Prof. Dr. Dominik Papies (Eberhard Karls University Tübingen):
"Online newspapers and paywalls"
Thursday, November 12, 02:00pm - 04:00pm (WiSo Building, Room 410)
Newspapers around the globe have been facing two key challenges in the past years. First, their business model, which has traditionally been based on a wide circulation of their print editions, has come under pressure because of a strong and steady decline in print circulation. Second, newspapers were struggling to convert the surge in clicks that their online editions received into advertising revenue. These combined developments have already lead to the death of a large number of newspapers. In the attempt to benefit from consumer interest in online news, several newspapers have started to implement a paywall around their online edition, which requests users to pay a monthly or per article fee. It is, however, unclear what the consequences of these paywalls are, and case study reports suggest a sharp decline in online readership. Academic research, so far, has only looked at individual cases of newspapers, and tends to support these very negative consequences. However, it is questionable whether these results can be generalized beyond the individual cases because despite these negative findings, the number of newspapers relying on paywalls is steadily increasing. This suggests that there may be context factors that mitigate the negative effect of paywalls. Our research seeks to broaden our knowledge of the effects of paywalls by utilizing a sample that covers more than 100 German newspapers (of which almost 50 introduced a paywall during the observation period) and their online readership as well as offline circulation over a period of almost 10 years.

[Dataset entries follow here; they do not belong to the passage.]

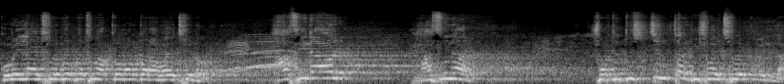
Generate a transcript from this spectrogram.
কুমিল্লায় সর্বপ্রথম আক্রমণ করা হয়েছিল। হাসিনার হাসিনার সবচেয়ে দুশ্চিন্তার বিষয় ছিল কুমিল্লা।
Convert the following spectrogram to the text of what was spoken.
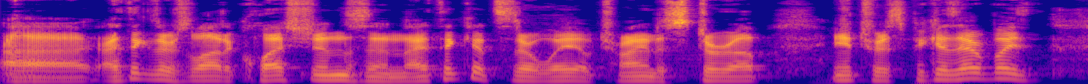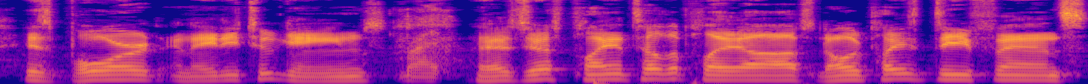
Uh, I think there's a lot of questions, and I think it's their way of trying to stir up interest because everybody is bored in 82 games. Right. They're just playing till the playoffs. No Nobody plays defense.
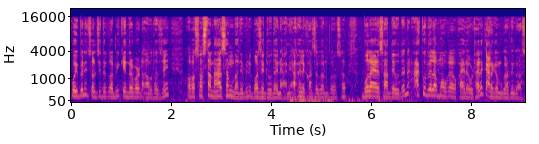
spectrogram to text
कोही पनि चलचित्रकर्मी केन्द्रबाट आउँदा चाहिँ अब संस्था महासङ्घ भने पनि बजेट हुँदैन हामी आफैले खर्च गर्नुपर्छ। बोलाएर साध्य हुँदैन। आएको बेला मौकाको फाइदा उठाएर कार्यक्रम गर्ने गर्छ।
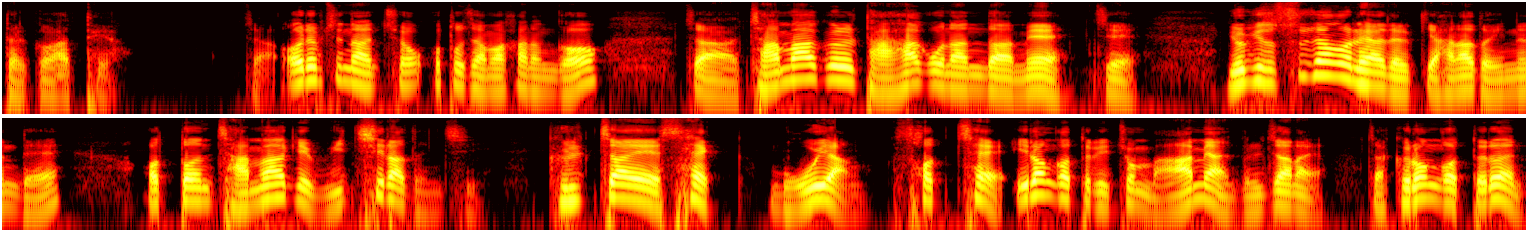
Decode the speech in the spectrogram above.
될 것 같아요. 자, 어렵지는 않죠. auto 자막하는 거. 자, 자막을 다 하고 난 다음에 이제 여기서 수정을 해야 될 게 하나 더 있는데 어떤 자막의 위치라든지 글자의 색, 모양, 서체 이런 것들이 좀 마음에 안 들잖아요. 자, 그런 것들은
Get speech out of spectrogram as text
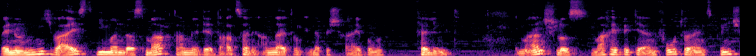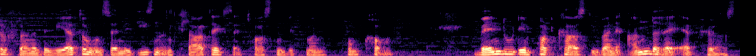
Wenn du nicht weißt, wie man das macht, haben wir dir dazu eine Anleitung in der Beschreibung verlinkt. Im Anschluss mache bitte ein Foto oder ein Screenshot von deiner Bewertung und sende diesen an klartext.torstenwittmann.com. Wenn du den Podcast über eine andere App hörst,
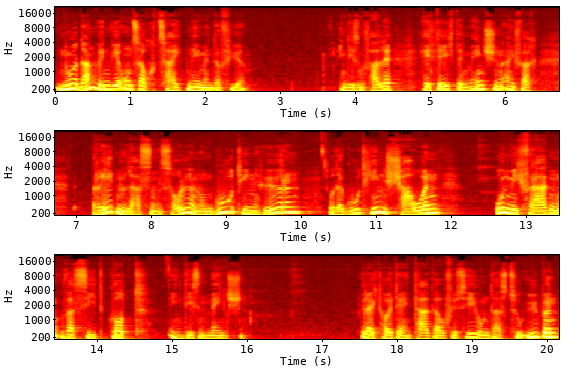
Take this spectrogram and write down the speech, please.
nur dann, wenn wir uns auch Zeit nehmen dafür. In diesem Falle hätte ich den Menschen einfach reden lassen sollen und gut hinhören oder gut hinschauen und mich fragen, was sieht Gott in diesen Menschen. Vielleicht heute ein Tag auch für Sie, um das zu üben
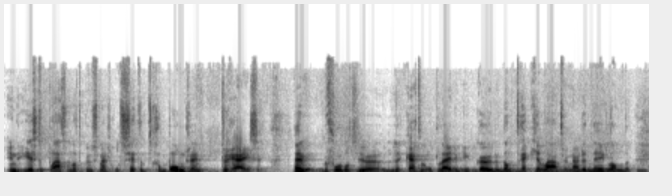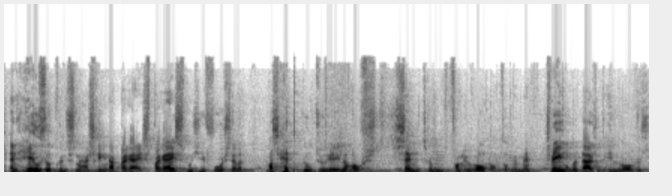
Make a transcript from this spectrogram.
in de eerste plaats omdat kunstenaars ontzettend gewoon zijn te reizen. Bijvoorbeeld, je krijgt een opleiding in Keulen, dan trek je later naar de Nederlanden. En heel veel kunstenaars gingen naar Parijs. Parijs, moet je je voorstellen, was het culturele hoofdcentrum van Europa op dat moment. 200.000 inwoners,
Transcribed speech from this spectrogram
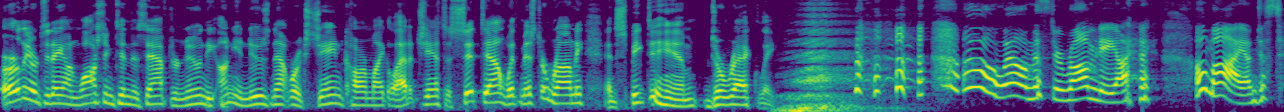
Earlier today on Washington this afternoon, the Onion News Network's Jane Carmichael had a chance to sit down with Mr. Romney and speak to him directly. oh, well, Mr. Romney, I, oh my, I'm just,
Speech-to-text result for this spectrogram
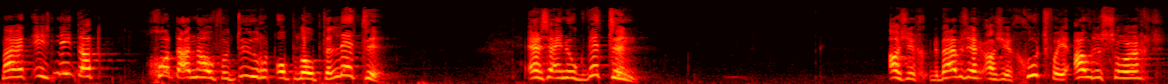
Maar het is niet dat God daar nou voortdurend op loopt te letten. Er zijn ook wetten. Als je, de Bijbel zegt, als je goed voor je ouders zorgt,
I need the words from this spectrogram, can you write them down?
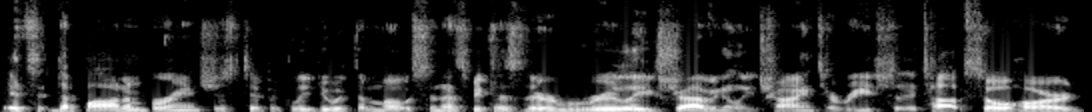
It's the bottom branches typically do it the most, and that's because they're really extravagantly trying to reach the top so hard.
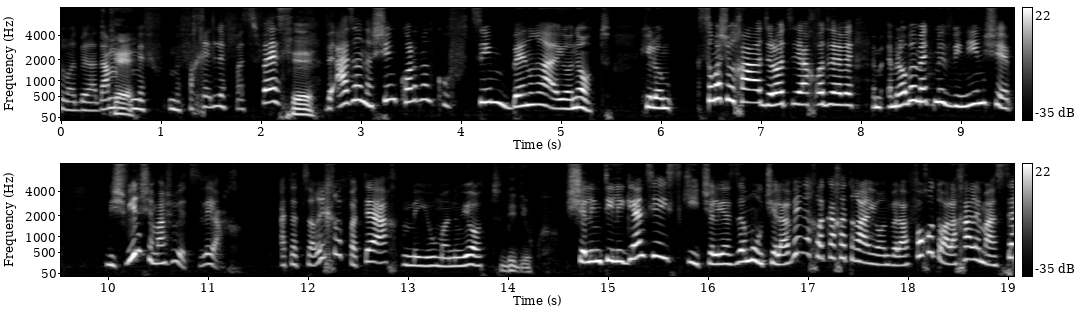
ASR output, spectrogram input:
זאת אומרת, בן אדם כן. מפ, מפחד לפספס, כן. ואז אנשים כל הזמן קופצים בין רעיונות. כאילו, עשו משהו אחד, זה לא הצליח, עוד זה, והם הם לא באמת מבינים שבשביל שמשהו יצליח, אתה צריך לפתח מיומנויות בדיוק. של אינטליגנציה עסקית, של יזמות, של להבין איך לקחת רעיון ולהפוך אותו הלכה למעשה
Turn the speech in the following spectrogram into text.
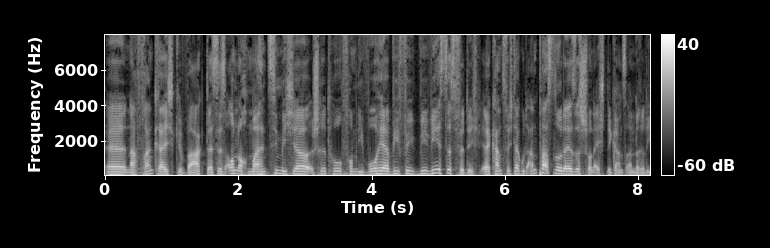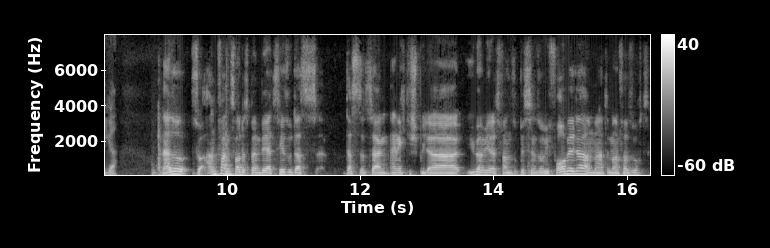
äh, nach Frankreich gewagt. Das ist auch nochmal ein ziemlicher Schritt hoch vom Niveau her. Wie, wie, wie, ist das für dich? Äh, kannst du dich da gut anpassen oder ist es schon echt eine ganz andere Liga? Also zu Anfangs war das beim BRC so, dass, dass sozusagen eigentlich die Spieler über mir, das waren so ein bisschen so wie Vorbilder und man hat immer versucht,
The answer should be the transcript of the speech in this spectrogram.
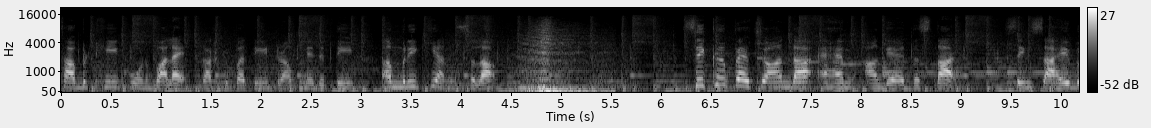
ਸਭ ਠੀਕ ਹੋਣ ਵਾਲਾ ਹੈ। ਰਾਸ਼ਟਰਪਤੀ ਟਰੰਪ ਨੇ ਦਿੱਤੀ ਅਮਰੀਕੀਆਂ ਨੂੰ ਸਲਾਹ। ਸਿੱਖ ਪਹਿਚਾਨ ਦਾ ਅਹਿਮ ਅੰਗ ਹੈ ਦਸਤਾਰ। ਸਿੰਘ ਸਾਹਿਬ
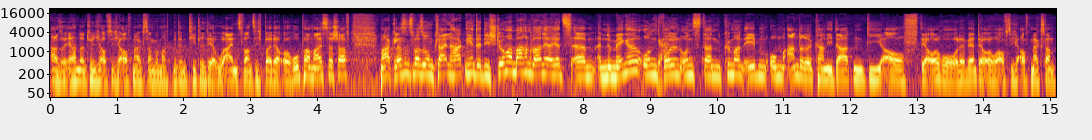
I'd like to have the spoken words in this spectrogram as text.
Also er hat natürlich auf sich aufmerksam gemacht mit dem Titel der U21 bei der Europameisterschaft. Marc, lass uns mal so einen kleinen Haken hinter die Stürmer machen. Waren ja jetzt ähm, eine Menge und Ja. wollen uns dann kümmern eben um andere Kandidaten, die auf der Euro oder während der Euro auf sich aufmerksam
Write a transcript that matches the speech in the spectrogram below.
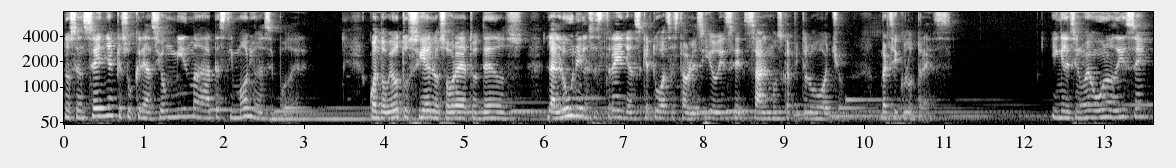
Nos enseña que su creación misma da testimonio de ese poder. Cuando veo tu cielo sobre de tus dedos, la luna y las estrellas que tú has establecido, dice Salmos capítulo 8, versículo 3. Y en el 19.1 dice,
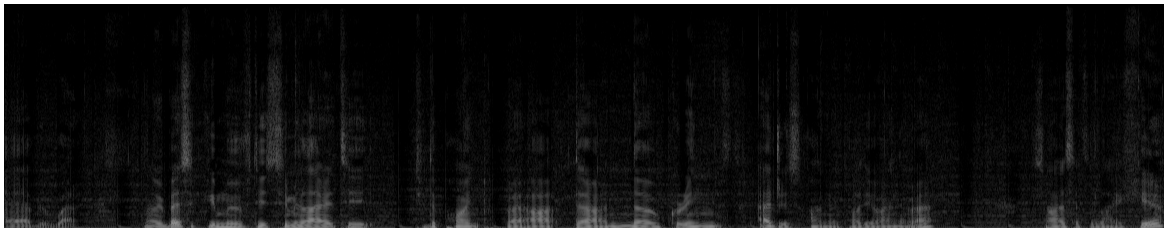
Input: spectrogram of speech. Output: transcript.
everywhere. Now we basically move this similarity to the point where uh, there are no green edges on your body or anywhere. So I set it like here.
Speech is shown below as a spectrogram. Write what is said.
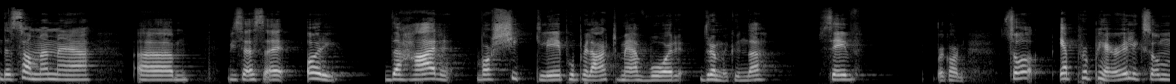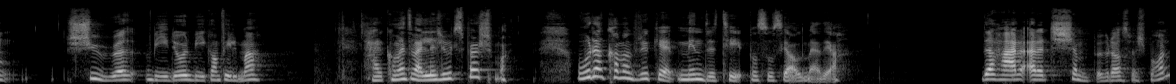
Det samme med um, hvis jeg sier Oi, det her var skikkelig populært med vår drømmekunde. Save record. Så jeg preparer liksom 20 videoer vi kan filme. Her kom et veldig lurt spørsmål. Hvordan kan man bruke mindre tid på sosiale medier? Det her er et kjempebra spørsmål.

Although our findings support previous reports about negative effects, we find that most online newspapers continue to grow even after the paywall introduction, and that the immediate effect of on the online readership is modest. Further, our research highlights the relevance of assessing effect heterogeneity as the negative consequences are very pronounced for some newspapers, while others barely suffer.